Now, normally this sort of behaviour would have me snorting over my cup of tea and shouting: ‘Doormat! He’s walking all over you.’
But I couldn’t help wondering if she had a point. After all, what man wanted to spend his life being nagged when he could be appreciated elsewhere?
I imagined The Partner arriving home one evening and saying to me – mid-nag – ‘I’ve had enough of this. I’m off!’
And I made a decision.
Next day, when I heard the key in the lock I didn’t dash into the hallway. Instead I waited for The Partner to walk into the kitchen. Of course, I noticed the trail of muddy footprints up the newly vacuumed stairs, the coat left on the kitchen chair and the bag dumped on the table.
But I pretended I hadn’t.
I thought of Lizzi Vandorpe, smiled sweetly and said: ‘Hello love. It’s good to see you! ’
The Partner took off his shoes. One ended up on the stairs, the other in the bedroom. His socks ended up on the landing.
I was itching to have a nag but I said nothing.
I said nothing when he left the lid off the milk and nothing when he dumped his dirty tea mug on the floor beside the sofa. It took a superhuman effort not to say anything when he just sat there while I vacuumed under his legs. But I managed it.
And, as Lizzi suggested, instead of nagging I focused on The Partner’s good points.
‘Ooh this cup of tea is lovely,’ I said. ‘Thank you for making it. And thanks for taking the boys to the park at the weekend and taking the rubbish out.’
It felt good. And so I carried on. Over the next few days I stopped nagging The Partner about forgotten prescriptions, unsent birthday cards, and wet towels on the bed. Instead I thanked him for putting petrol in the car, helping the five-year-old with his reading and changing the toilet roll in the bathroom – okay, so I was clutching at straws by then.
Trouble was, the flip side of not nagging was that I ended up doing most of the chores myself. By Friday evening I was exhausted. I fancied a night out with my friends. But The Partner beat me to it.
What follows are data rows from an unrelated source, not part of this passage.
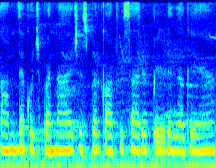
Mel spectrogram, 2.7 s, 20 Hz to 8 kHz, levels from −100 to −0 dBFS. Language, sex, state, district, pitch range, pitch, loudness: Hindi, female, Chhattisgarh, Korba, 235-250 Hz, 240 Hz, -38 LUFS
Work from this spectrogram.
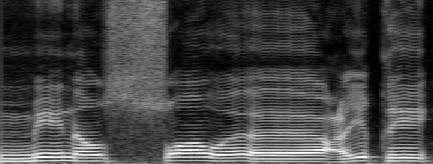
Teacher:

‘Off to the pub!’ he called. ‘Back by eight.’
I thought: ‘I’ve heard that one before!’
As eight o’clock and then nine o’clock came and went I reached for my mobile phone and began to tap out a message:
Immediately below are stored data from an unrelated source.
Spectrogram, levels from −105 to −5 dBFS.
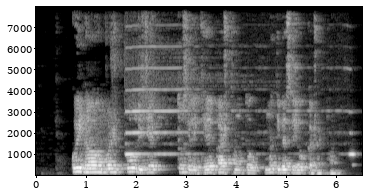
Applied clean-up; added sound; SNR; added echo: classical method WPE with log-MMSE.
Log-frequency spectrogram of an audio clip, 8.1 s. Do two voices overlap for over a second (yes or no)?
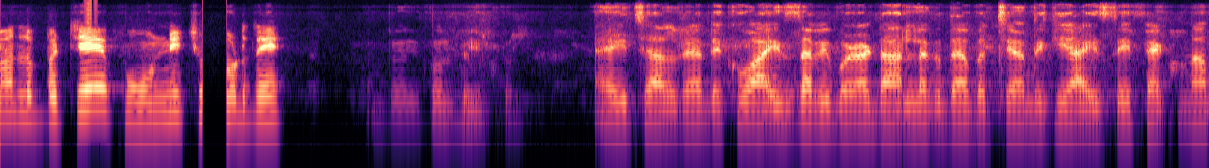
no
Where are you? You said you’d be home an hour ago. I haven’t nagged you about a single thing this week and look how you repay me!
I was just about to press send when I thought about Lizzi Vandorpe once again. Nagging had wrecked her relationship. Did I want it to ruin mine?
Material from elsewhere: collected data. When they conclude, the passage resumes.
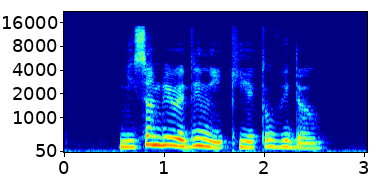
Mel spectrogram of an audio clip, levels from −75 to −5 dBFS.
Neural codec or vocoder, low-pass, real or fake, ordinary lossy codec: codec, 44.1 kHz, 2.6 kbps, DAC; 14.4 kHz; fake; none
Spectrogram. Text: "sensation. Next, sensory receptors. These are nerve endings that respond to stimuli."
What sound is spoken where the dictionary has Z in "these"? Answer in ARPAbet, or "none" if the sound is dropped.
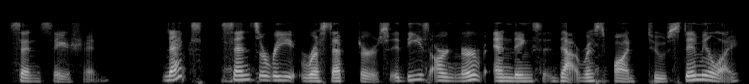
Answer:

My thumb hovered over the send button. I didn’t want to be treated like a doormat and yet….
I deleted the message and instead sent this:
Don’t worry about dashing home. You deserve a bit of free time.
Twenty seconds later, my phone beeped. A message appeared.
I’m on my way NOW. Sorry!
‘Oh no!’ I thought. ‘He’s so used to me nagging that even when I’m not nagging he thinks I am nagging!’
Stay put! I texted.
Coming home! he replied.
Me: No! I don’t want you to!
Him: Too late, I’m on the bus!
Ten minutes later he burst through the front door and said: ‘All right. What’s going on? Why are you being so nice to me? Why aren’t you nagging about me being messy and forgetful and late home?’
I told him about the story in the newspaper. I told him about Lizzi Vandorpe and how I feared he’d leave me over my nagging.
‘You are daft sometimes,’ he said. ‘I don’t want someone to tell me how great I am all the time just because I make a cup of tea. I know I’m not perfect. I want someone who’ll tell me the truth, who’ll stop me being selfish and remind me of my duties.’
‘But men hate being nagged,’ I said.
‘We say that,’ he replied, ‘but deep down we know we need it. We expect it. We even like it.’
‘Why don’t you just do what you’re asked first time?’ I said. ‘Then I wouldn’t have to nag you?’
‘Then what would we moan to our friends about, eh?’
He continued: ‘Just be yourself. And then I can be myself.’
Next day, as the key turned in the lock I was waiting. I said:
‘What time d’you call this? Your dinner’s all shrivelled. Did you get a loaf? Take off those muddy shoes. No, not the socks! Put them in the washing basket….’
The Partner cheered.
‘She’s back!’ he said.
And we were both very glad.